at the CMS Provider Gateway
–
•
CMSP shall determine the method to
distribute the RMTs
may schedule over the 24 hour period the
delivery of RMTs over geographic subsets of
their coverage area to manage traffic loads
and to accommodate maintenance windows
–
–
Must retain an automated log of RMT
messages received by the CMSP Gateway
from the Federal Alert Gateway
•
In addition to the RMT, a CMSP must
participate in periodic testing of the
interface between the Federal Alert Gateway
and its CMS Provider Gateway
–
the RMT is pre-empted by actual alert traffic
if an unforeseen condition in the CMS
Provider infrastructure precludes distribution
of the RMT
7th SDO Emergency Services Workshop (ESW7)
May 2010
we may provide mobile devices with the
capability of receiving RMT messages
in GSM/UMTS cell broadcast, we can control
reception by use of the Message Identifier
•
May forego an RMT if:
–
–
Subscriber’s mobile devices do not have to

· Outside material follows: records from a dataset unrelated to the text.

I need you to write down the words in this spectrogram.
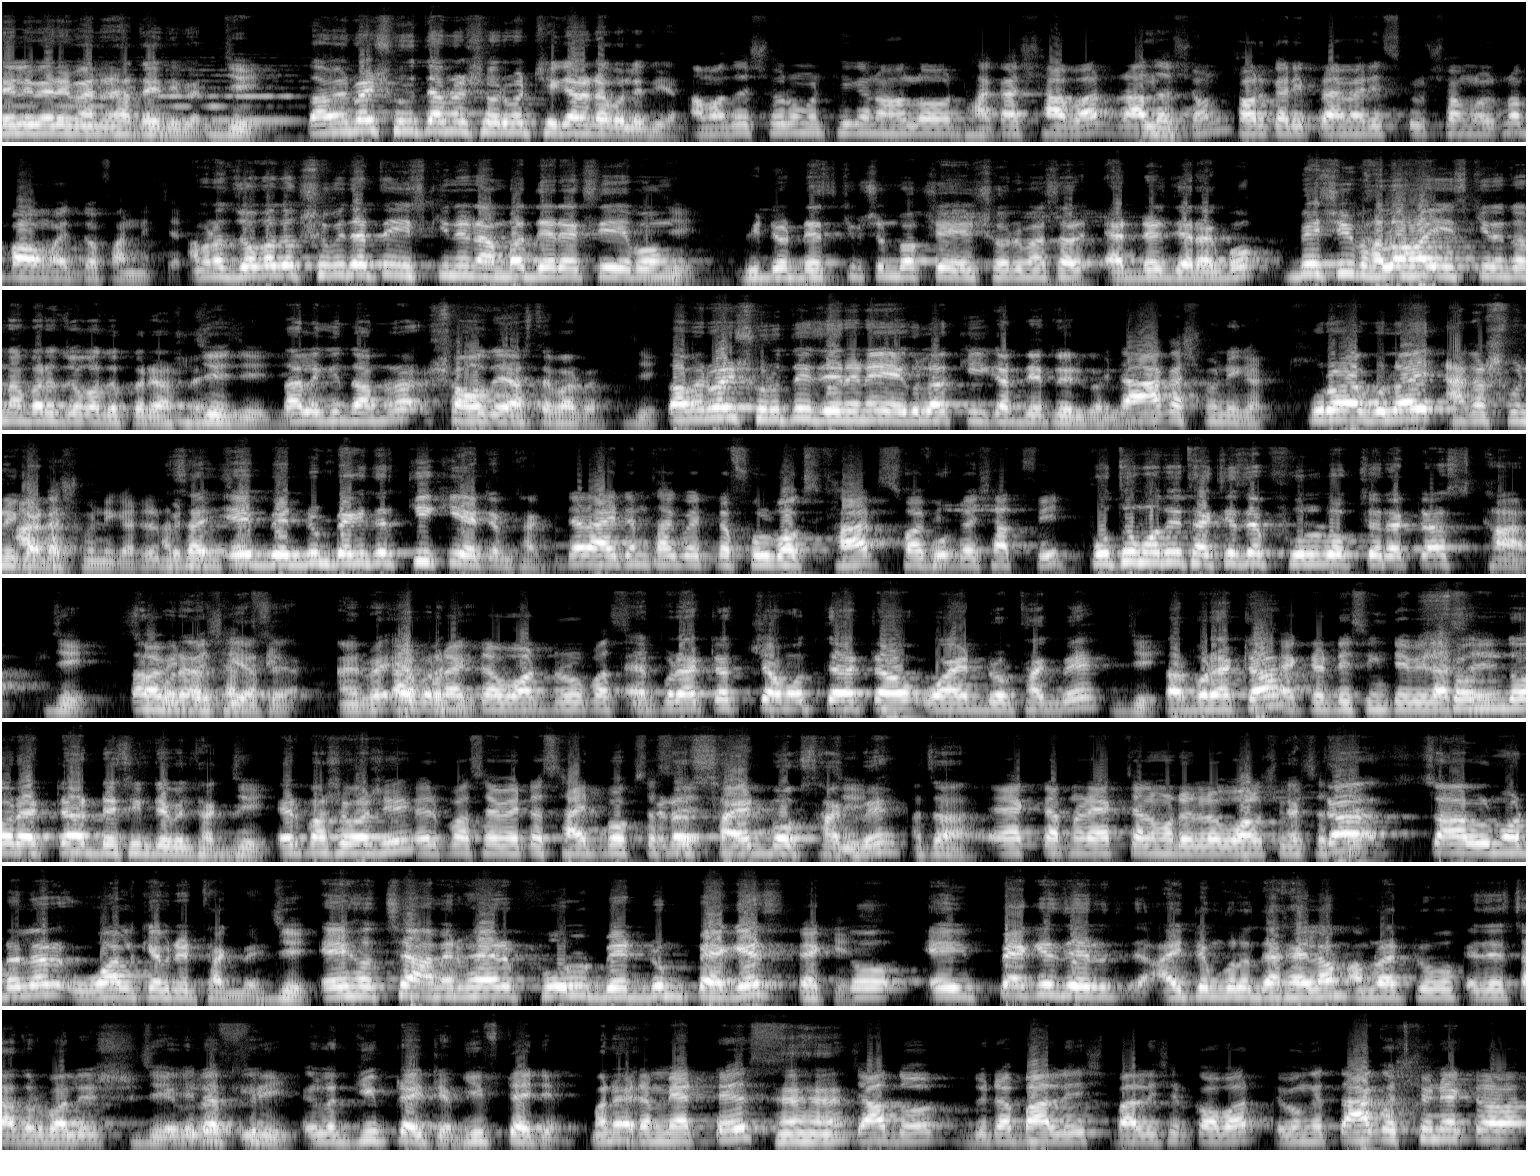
ডেলিভারি ম্যানের হাতে দিবেন। জি। তো আমির ভাই শুরুতে আপনার শোরুমের ঠিকানাটা বলে দিন আমাদের শোরুমের ঠিকানা হলো ঢাকা সাভার রাজাসন সরকারি প্রাইমারি স্কুল সংলগ্ন বাবা মাইদ্য ফার্নিচার আমরা যোগাযোগ সুবিধার্থে স্ক্রিনে নাম্বার দিয়ে রাখছি এবং। ভিডিও ডেসক্রিপশন বক্সে এই শোরুম আসার অ্যাড্রেস দিয়ে রাখব। বেশি ভালো হয় স্ক্রিনে তো নাম্বারে যোগাযোগ করে আসলে। জি জি। তাহলে কিন্তু আপনারা সহজে আসতে পারবেন। তো আমির ভাই শুরুতেই জেনে নেই এগুলো কি কাঠ দিয়ে তৈরি করবেন। এটা আকাশমণি কাঠ। পুরোগুলাই আকাশমণি কাঠ আকাশমণি কাঠের আচ্ছা এই বেডরুম প্যাকেজের কি কি আইটেম থাকবে? এটার আইটেম থাকবে একটা ফুল বক্স খাট ছয় ফিট বাই সাত ফিট প্রথমতেই থাকছে যে ফুল বক্সের একটা খাট। জি। তারপরে ফিট আর বাই কি সাত আছে? আমির ভাই তারপরে একটা ওয়ার্ড্রোপ আছে। এরপরে একটা চমৎকার একটা ওয়াইড্রোপ থাকবে। তারপরে একটা একটা ড্রেসিং টেবিল আছে। সুন্দর একটা ড্রেসিং টেবিল থাকবে। এর পাশাপাশি এর পাশে একটা সাইড বক্স একটা সাইড বক্স থাকবে। আচ্ছা। একটা আপনার এক চাল মডেলের ওয়াল শোকেস একটা চাল মডেলের ওয়াল ক্যাবিনেট থাকবে। এই হচ্ছে আমির ভাইয়ের ফুল বেডরুম প্যাকেজ। তো এই প্যাকেজের আইটেমগুলো দেখাইলাম। আমরা একটু এই যে চাদর বালিশ এটা। এগুলো গিফট আইটেম গিফট আইটেম মানে- এটা ম্যাট্রেস হ্যাঁ, হ্যাঁ। চাদর দুইটা বালিশ বালিশের কভার এবং এতে আকর্ষণীয় একটা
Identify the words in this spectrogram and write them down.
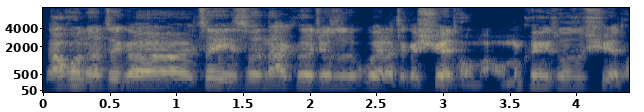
然后呢，这个这一次耐克就是为了这个噱头嘛，我们可以说是噱头。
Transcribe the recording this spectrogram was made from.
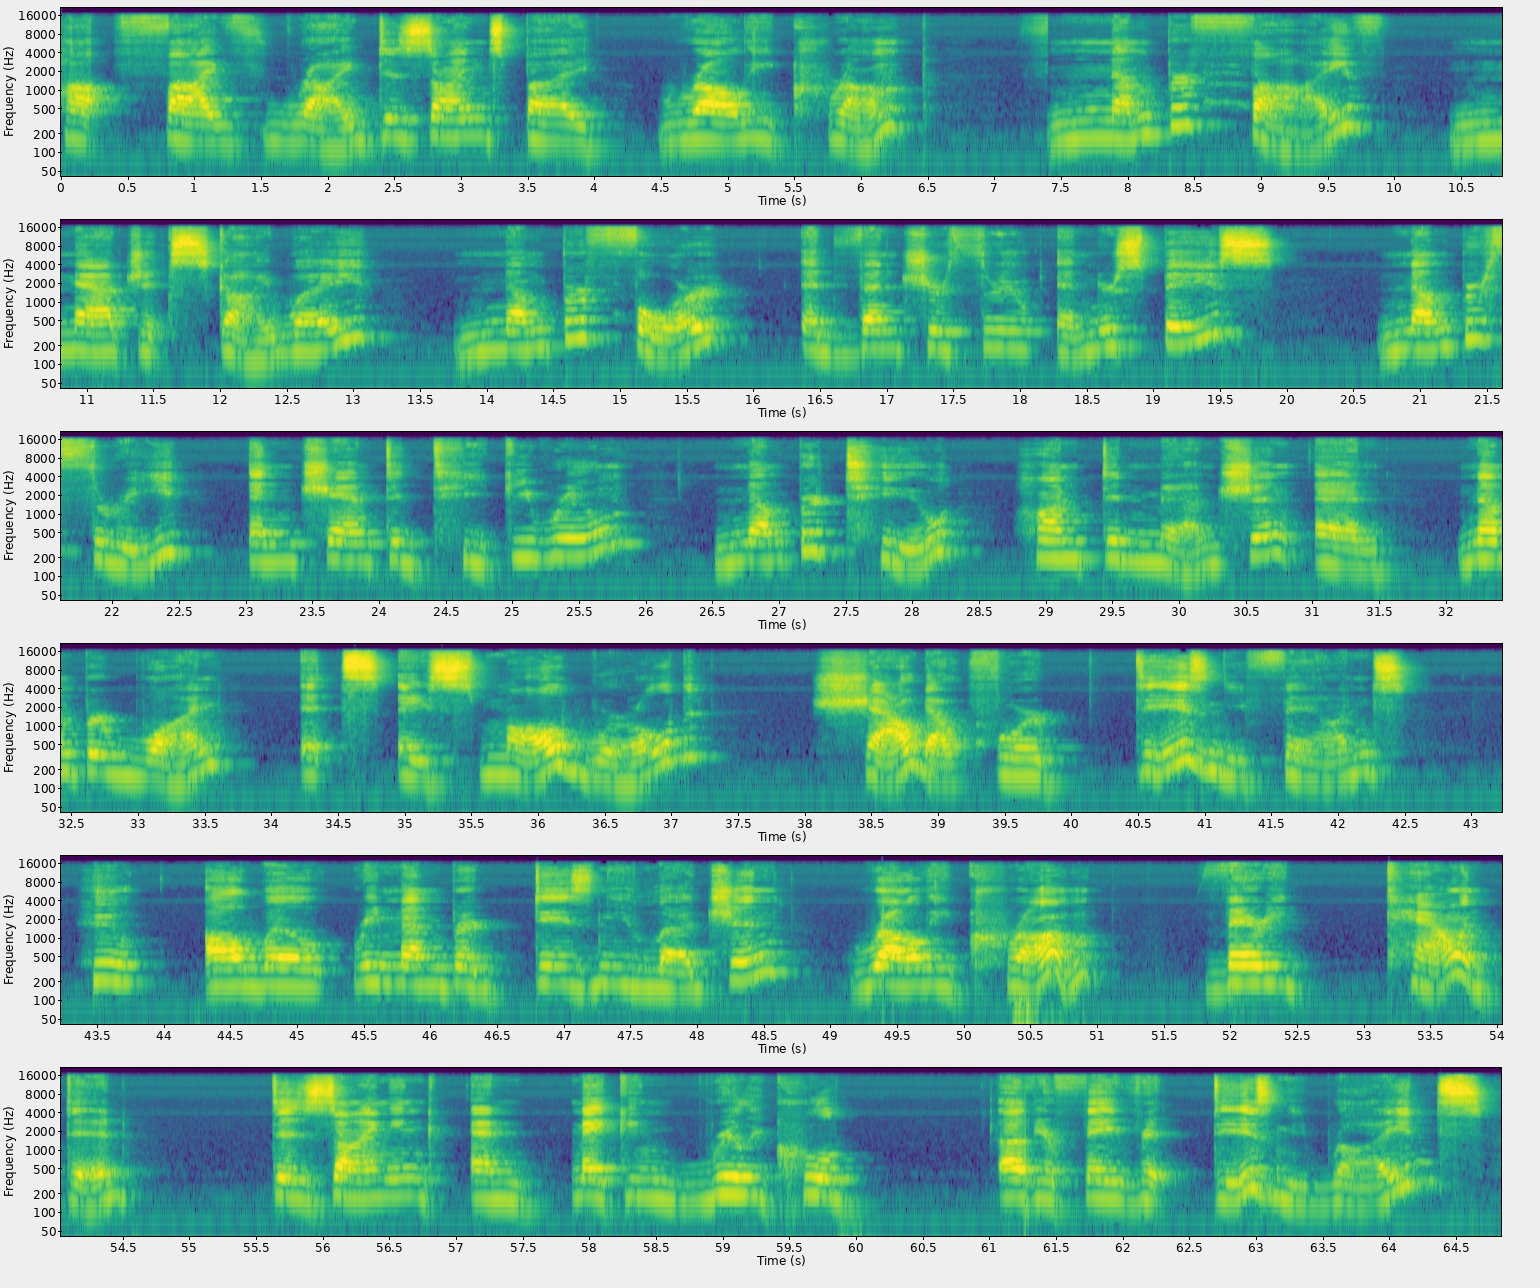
top five ride designs by Rolly Crump. Number five, Magic Skyway. Number four, Adventure Through Inner Space. Number three, Enchanted Tiki Room. Number two, Haunted Mansion. And number one, It's a Small World. Shout out for Disney fans who all will remember Disney legend Rolly Crump. Very talented designing and making really cool of your favorite Disney rides.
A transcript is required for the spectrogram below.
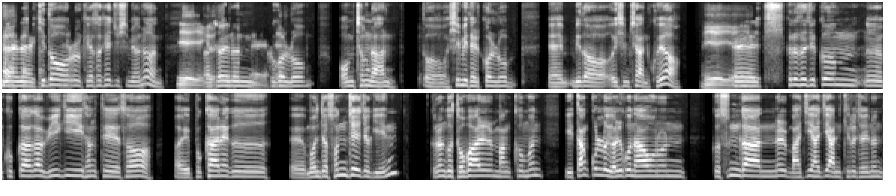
네네. 기도를 계속 해 주시면은 예예. 어 그렇습니다. 저희는 예 예. 그걸로 엄청난 또 힘이 될 걸로 예 믿어 의심치 않고요. 예 예예. 예. 그래서 지금 어 국가가 위기 상태에서 어이 북한의 그에 먼저 선제적인 그런 그 도발만큼은 이 땅굴로 열고 나오는 그 순간을 맞이하지 않기를 저희는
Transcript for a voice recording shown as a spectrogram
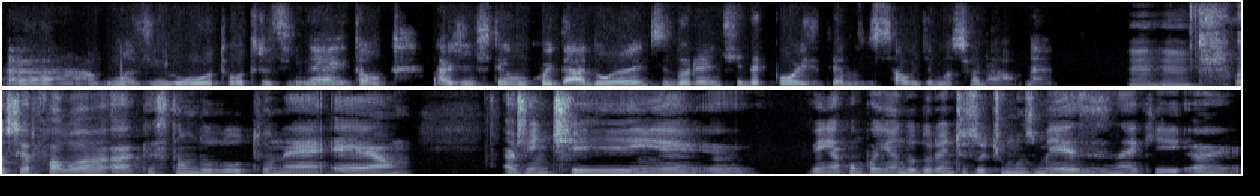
uh, algumas em luto, outras, né, então a gente tem um cuidado antes, durante e depois em termos de saúde emocional, né. Uhum. O senhor falou a questão do luto, né? É, a gente é, vem acompanhando durante os últimos meses, né? Que é,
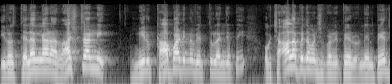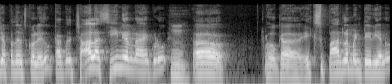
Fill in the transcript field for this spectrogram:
ఈరోజు తెలంగాణ రాష్ట్రాన్ని మీరు కాపాడిన వ్యక్తులు అని చెప్పి ఒక చాలా పెద్ద మనిషి పేరు- నేను పేరు చెప్పదలుచుకోలేదు. కాకపోతే చాలా సీనియర్ నాయకుడు ఒక ఎక్స్ పార్లమెంటేరియన్.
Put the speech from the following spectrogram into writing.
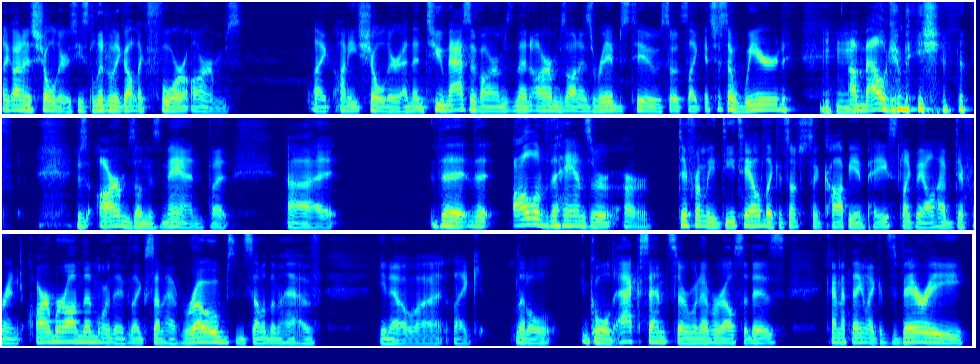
like on his shoulders. He's literally got like four arms like on each shoulder and then two massive arms and then arms on his ribs too. So it's like it's just a weird Mhm. amalgamation of just arms on this man, but uh the the all of the hands are are differently detailed like it's not just a copy and paste like they all have different armor on them or they've like some have robes and some of them have you know uh like little gold accents or whatever else it is kind of thing like it's very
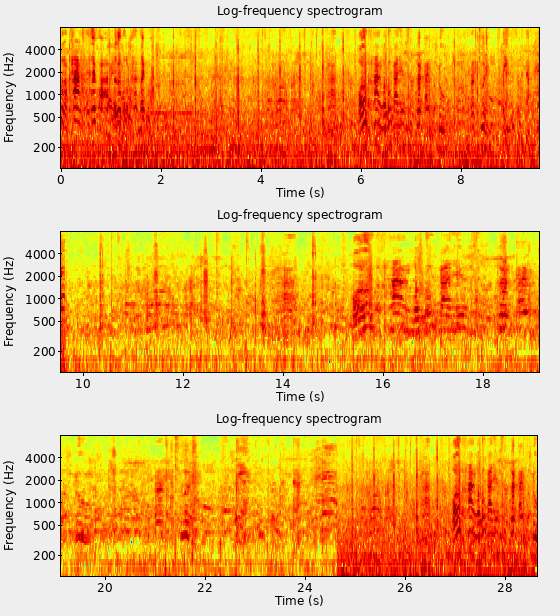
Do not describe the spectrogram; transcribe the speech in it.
สลับข้างให้ซ้ายขวาแล้วก็สลับข้างซ้ายขวาพอสลับข้างเราต้องการให้ร่างกายมันดูช่วยเองที่สุด เราต้องการให้ร่างกายมันดูมันช่วยเองที่สุดนะอ่าพอสลับข้างเราต้องการให้ร่างกายมันดู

be able to receive the RMT
22
This periodic interface testing is not intended
to test the CMSP infrastructure nor the
mobile devices but rather is required to
ensure the availability/viability of both
gateway functions
FCC Third Report & Order
• CMSPs election to participate occurred on
September 8, 2008.
– CMSP development, testing & deployment starts 10
months after “Government Interface specification” is
issued by FEMA
• CMSPs have 18 months for development, testing,
and deployment following the 10 month interval
defined above.
• Federal Alert Gateway and Alert Aggregator should
collaborate with participating CMSPs to test the
CMAS.
7th SDO Emergency Services Workshop (ESW7)
May 2010
23
FCC Third Report & Order – Elect Not to
Transmit “in whole” or Transmit “in part”
• CMSP shall provide clear and conspicuous notice,
which takes into account the needs of persons with
disabilities, to new subscribers of its non-election or
partial election to provide Alert messages at the
point-of-sale
– The point-of-sale includes stores, kiosks, third party
reseller locations, web sites (proprietary or third party),
and any other venue through which the CMS provider’s
devices and services are marketed or sold
7th SDO Emergency Services Workshop (ESW7)
May 2010
24
FCC Third Report & Order – Subscriber
Opt-out
• CMSAAC recommended subscribers be provided a simple
way to opt out of CMAS alerts except for Presidential
alerts
– CMSPs may provide subscribers with the option to opt out of
both, or either, the “Child Abduction Emergency/AMBER Alert”
and “Imminent Threat Alert” classes of Alert Messages
– “Imminent Threat” defined by specific severity-urgencycertainty values in the alert message
• CMSPs shall provide their subscribers with a clear
indication of what each option means, and provide
examples of the types of messages the customer may not
receive as a result of opting-out
7th SDO Emergency Services Workshop (ESW7)
May 2010
25
Descargar

ESIF Task Force 34 Work Status/Overview Feb xx, 2005